EXERCISE DESCRIPTION:
Return each line of the data below verbatim; pictures are to be left out.

[EXERCISE DATA]

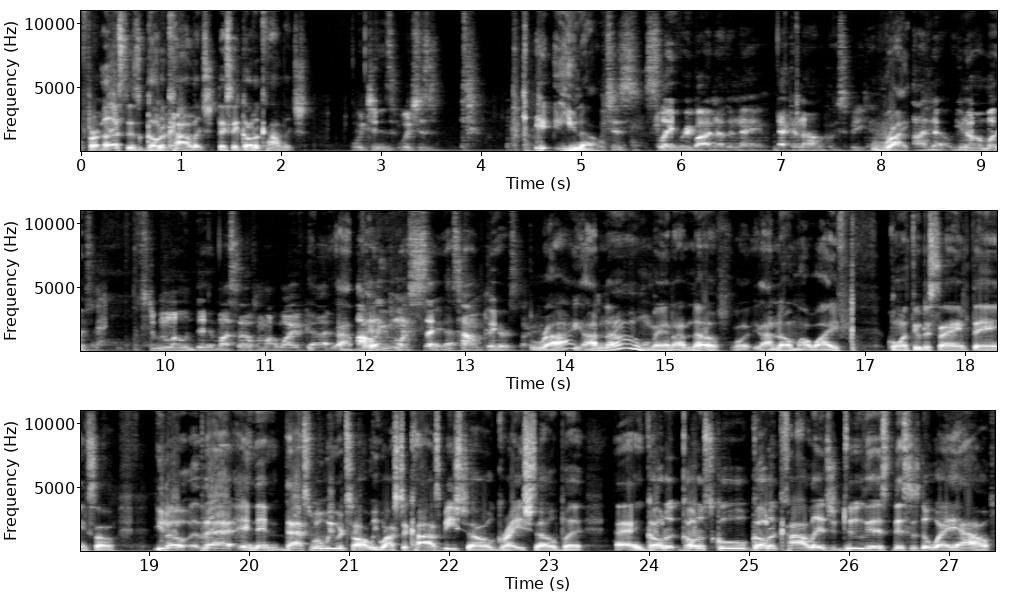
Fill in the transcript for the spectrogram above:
for us is go to college. They say go to college Which is which is you know which is slavery by another name, economically speaking. Right. I know. You know how much student loan debt myself and my wife got? I I, don't even want to say. That's how embarrassed I am. Right, I know, man. I know. I know my wife going through the same thing. So, you know that, and then that's what we were taught. We watched the Cosby Show, great show, but hey, go to go to school, go to college, do this. This is the way out.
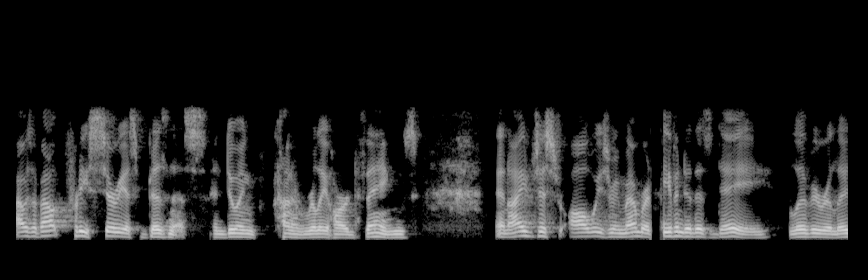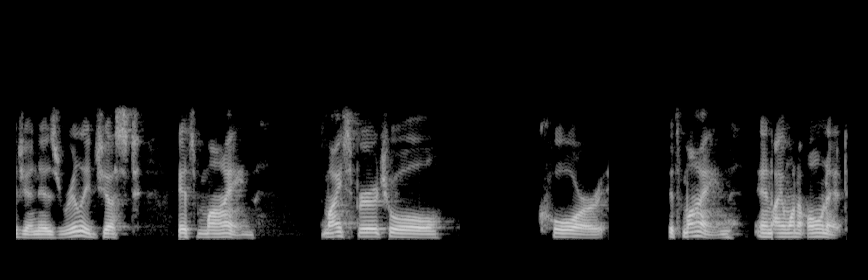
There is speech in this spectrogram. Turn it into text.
I was about pretty serious business and doing kind of really hard things. And I just always remembered, even to this day, live your religion is really just, it's mine. My spiritual core, it's mine, and I want to own it.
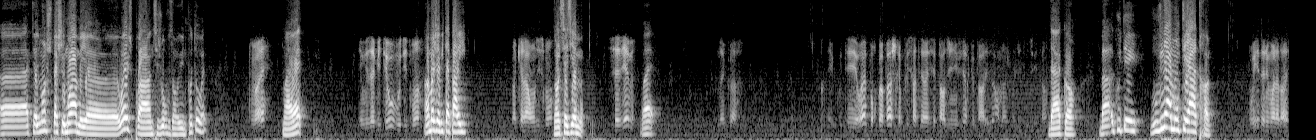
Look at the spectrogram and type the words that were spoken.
Euh, actuellement, je suis pas chez moi, mais euh, ouais, je pourrais un de ces jours vous envoyer une photo, ouais. Ouais. Ouais, ouais. Et vous habitez où, vous dites-moi? Ah, moi j'habite à Paris, Dans quel arrondissement? Dans le 16e. 16ème Ouais. D'accord. Écoutez, ouais, pourquoi pas, je serais plus intéressé par Jennifer que par les armes, hein, je vous le dis tout de suite. hein. D'accord. Bah écoutez, vous venez à mon théâtre. Oui, donnez-moi l'adresse.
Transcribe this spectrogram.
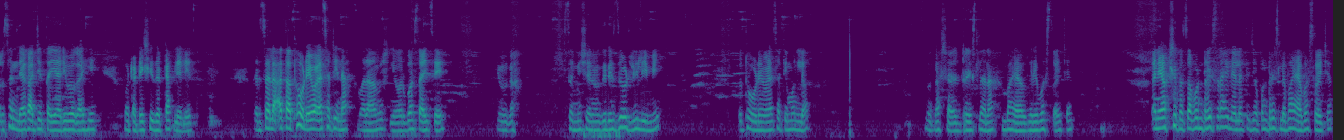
तर संध्याकाळची तयारी बघा हे. बटाटे शिजत टाकलेले आहेत. तर चला आता थोड्या वेळासाठी ना मला मिशनीवर बसायचं आहे हे बघा असं मिशन वगैरे जोडलेली मी. तर थोड्या वेळासाठी म्हणलं बघा अशा ड्रेसला ना बाया वगैरे बसवायच्यात. आणि अक्षताचा पण ड्रेस राहिलेला तिच्या पण ड्रेसला बाया बसवायच्यात.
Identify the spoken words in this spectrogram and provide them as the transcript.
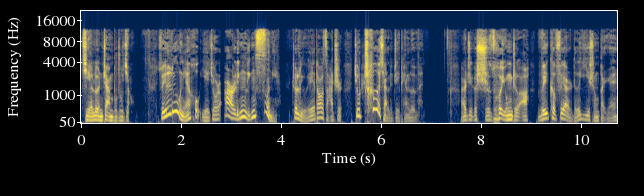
结论站不住脚。所以六年后，也就是二零零四年，这《柳叶刀》杂志就撤下了这篇论文。而这个始作俑者啊，维克菲尔德医生本人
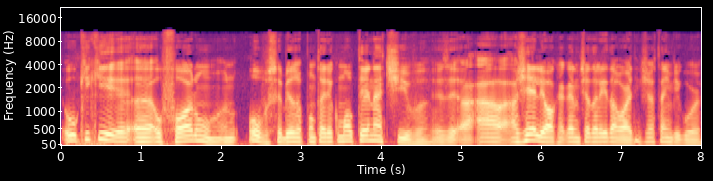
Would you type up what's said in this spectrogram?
O que, que uh, o fórum, ou você mesmo apontaria como alternativa? Dizer, a, a, a GLO, que é a Garantia da Lei da Ordem, que já está em vigor,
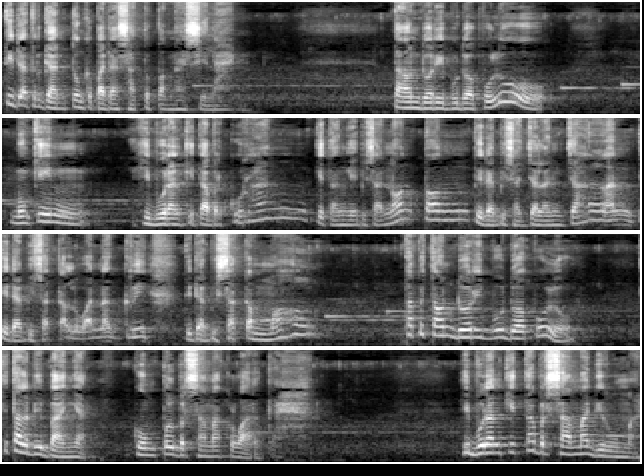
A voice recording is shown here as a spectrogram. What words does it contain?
tidak tergantung kepada satu penghasilan. Tahun 2020 mungkin hiburan kita berkurang, kita nggak bisa nonton, tidak bisa jalan-jalan, tidak bisa ke luar negeri, tidak bisa ke mall, tapi tahun 2020 kita lebih banyak kumpul bersama keluarga. Hiburan kita bersama di rumah.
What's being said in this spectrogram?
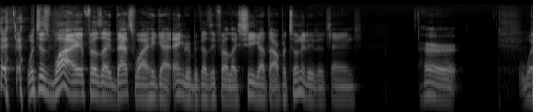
Which is why it feels like that's why he got angry because he felt like she got the opportunity to change her way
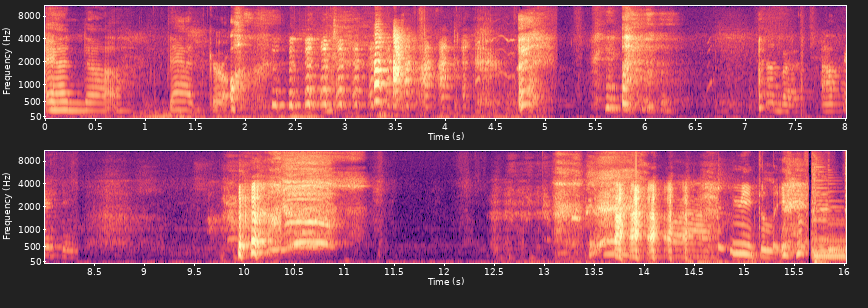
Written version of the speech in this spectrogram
And, uh, bad girl. You need to leave.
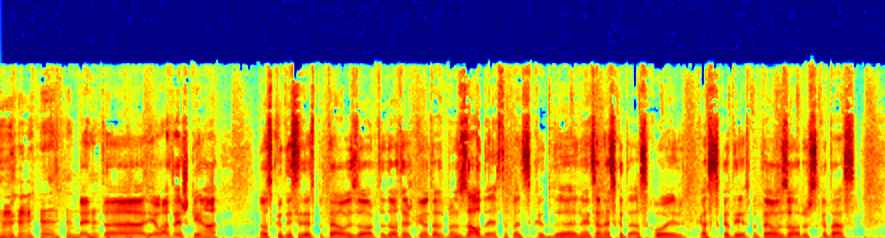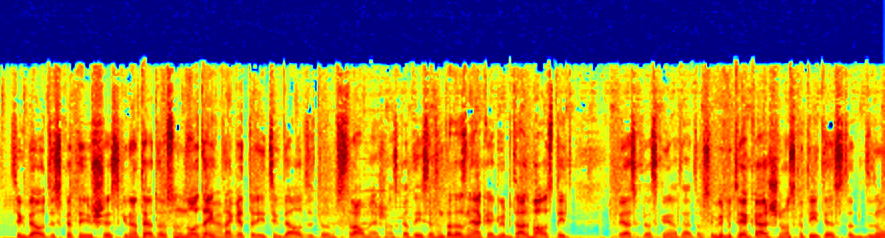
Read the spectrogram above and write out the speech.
bet, uh, ja latviešu kinā noskatīsieties pa televizoru, tad latviešu kino protams, zaudēs. Tāpēc, kad uh, neviens neskatās, ko ir, kas skaties pa televizoru, skatās, cik daudz ir skatījušies kinoteātros, un noteikti jā. tagad arī cik daudz ir straumēšanā skatīsies. Un tādā ziņā, ka ja gribat atbalstīt, jāskatās kinoteātros. Ja gribat vienkārši noskatīties, tad nu,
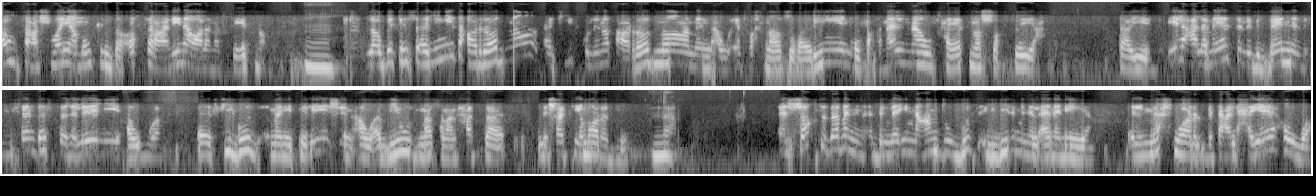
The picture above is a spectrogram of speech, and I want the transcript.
أوسع شوية ممكن تأثر علينا وعلى نفسيتنا. لو بتسأليني تعرضنا أكيد كلنا تعرضنا من أوقات وإحنا صغيرين وفي عملنا وفي حياتنا الشخصية. طيب إيه العلامات اللي بتبان إن الإنسان ده استغلالي أو في جزء manipulation أو abuse مثلا حتى لشكل مرضي؟ نعم. الشخص ده بنلاقي إن عنده جزء كبير من الأنانية المحور بتاع الحياة هو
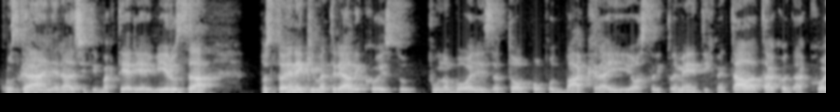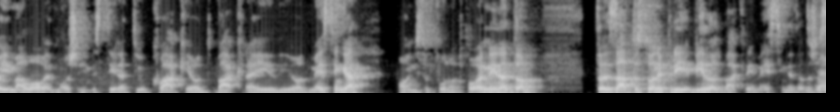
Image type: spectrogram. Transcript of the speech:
uzgajanje različitih bakterija i virusa postoje neki materijali koji su puno bolji za to, poput bakra i ostalih plemenitih metala, tako da ko ima love može investirati u kvake od bakra ili od mesinga, oni su puno otporniji na to. To je zato su one prije bile od bakra i mesinga, zato što se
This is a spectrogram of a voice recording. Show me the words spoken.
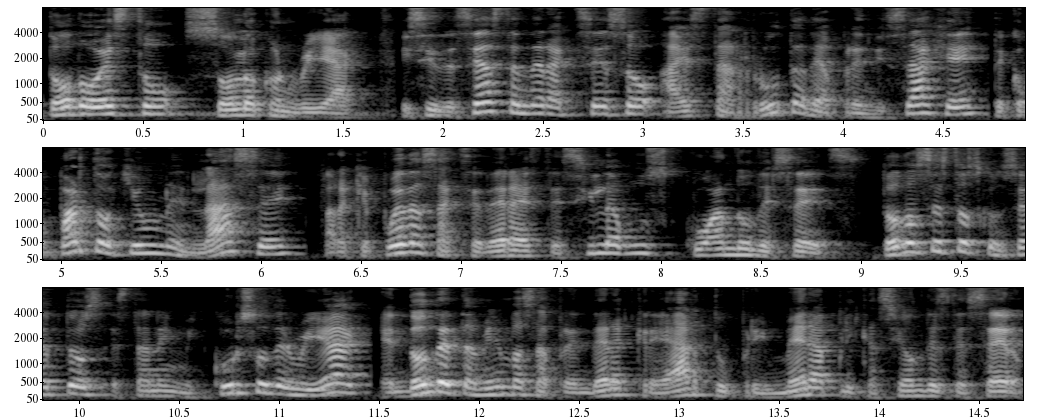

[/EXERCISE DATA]

EXERCISE RESULT:
Fill in the transcript for the spectrogram above:
for us is go to college. They say go to college Which is which is you know which is slavery by another name, economically speaking. Right. I know. You know how much student loan debt myself and my wife got? I I, don't even want to say. That's how embarrassed I am. Right, I know, man. I know. I know my wife going through the same thing. So, you know that, and then that's what we were taught. We watched the Cosby Show, great show, but hey, go to go to school, go to college, do this. This is the way out.
There is speech in this spectrogram. Turn it into text.
I was about pretty serious business and doing kind of really hard things. And I just always remembered, even to this day, live your religion is really just, it's mine. My spiritual core, it's mine, and I want to own it.
Look at the spectrogram and type the words that were spoken.
Euh, actuellement, je suis pas chez moi, mais euh, ouais, je pourrais un de ces jours vous envoyer une photo, ouais. Ouais. Ouais, ouais. Et vous habitez où, vous dites-moi? Ah, moi j'habite à Paris, Dans quel arrondissement? Dans le 16e. 16ème Ouais. D'accord. Écoutez, ouais, pourquoi pas, je serais plus intéressé par Jennifer que par les armes, hein, je vous le dis tout de suite. hein. D'accord. Bah écoutez, vous venez à mon théâtre. Oui, donnez-moi l'adresse.
Transcribe this spectrogram.
तर संध्याकाळची तयारी बघा हे. बटाटे शिजत टाकलेले आहेत. तर चला आता थोड्या वेळासाठी ना मला मिशनीवर बसायचं आहे हे बघा असं मिशन वगैरे जोडलेली मी. तर थोड्या वेळासाठी म्हणलं बघा अशा ड्रेसला ना बाया वगैरे बसवायच्यात. आणि अक्षताचा पण ड्रेस राहिलेला तिच्या पण ड्रेसला बाया बसवायच्यात.
Identify the spoken words in this spectrogram and provide them as the transcript.
结论站不住脚。所以六年后，也就是二零零四年，这《柳叶刀》杂志就撤下了这篇论文。而这个始作俑者啊，维克菲尔德医生本人
Would you type up what's said in this spectrogram?
O que, que uh, o fórum, ou você mesmo apontaria como alternativa? Dizer, a, a, a GLO, que é a Garantia da Lei da Ordem, que já está em vigor,
A voice recording is shown here as a spectrogram. What words does it contain?
tidak tergantung kepada satu penghasilan. Tahun 2020 mungkin hiburan kita berkurang, kita nggak bisa nonton, tidak bisa jalan-jalan, tidak bisa ke luar negeri, tidak bisa ke mall, tapi tahun 2020 kita lebih banyak kumpul bersama keluarga. Hiburan kita bersama di rumah.
What's being said in this spectrogram?
Which is why it feels like that's why he got angry because he felt like she got the opportunity to change her way
Written version of the speech in this spectrogram
And, uh, bad girl. You need to leave.
Read the spectrogram above and write out the speech.
bet, uh, ja latviešu kinā noskatīsieties pa televizoru, tad latviešu kino protams, zaudēs. Tāpēc, kad uh, neviens neskatās, ko ir, kas skaties pa televizoru, skatās, cik daudz ir skatījušies kinoteātros, un noteikti jā. tagad arī cik daudz ir straumēšanā skatīsies. Un tādā ziņā, ka ja gribat atbalstīt, jāskatās kinoteātros. Ja gribat vienkārši noskatīties, tad nu,
The picture above is a spectrogram of speech, and I want the transcript.
أوسع شوية ممكن تأثر علينا وعلى نفسيتنا. لو بتسأليني تعرضنا أكيد كلنا تعرضنا من أوقات وإحنا صغيرين وفي عملنا وفي حياتنا الشخصية. طيب إيه العلامات اللي بتبان إن الإنسان ده استغلالي أو في جزء manipulation أو abuse مثلا حتى لشكل مرضي؟ نعم. الشخص ده بنلاقي إن عنده جزء كبير من الأنانية المحور بتاع الحياة هو
Image type: spectrogram. Transcript of the speech:
uzgajanje različitih bakterija i virusa postoje neki materijali koji su puno bolji za to, poput bakra i ostalih plemenitih metala, tako da ko ima love može investirati u kvake od bakra ili od mesinga, oni su puno otporniji na to. To je zato su one prije bile od bakra i mesinga, zato što se
This is a spectrogram of a voice recording. Show me the words spoken.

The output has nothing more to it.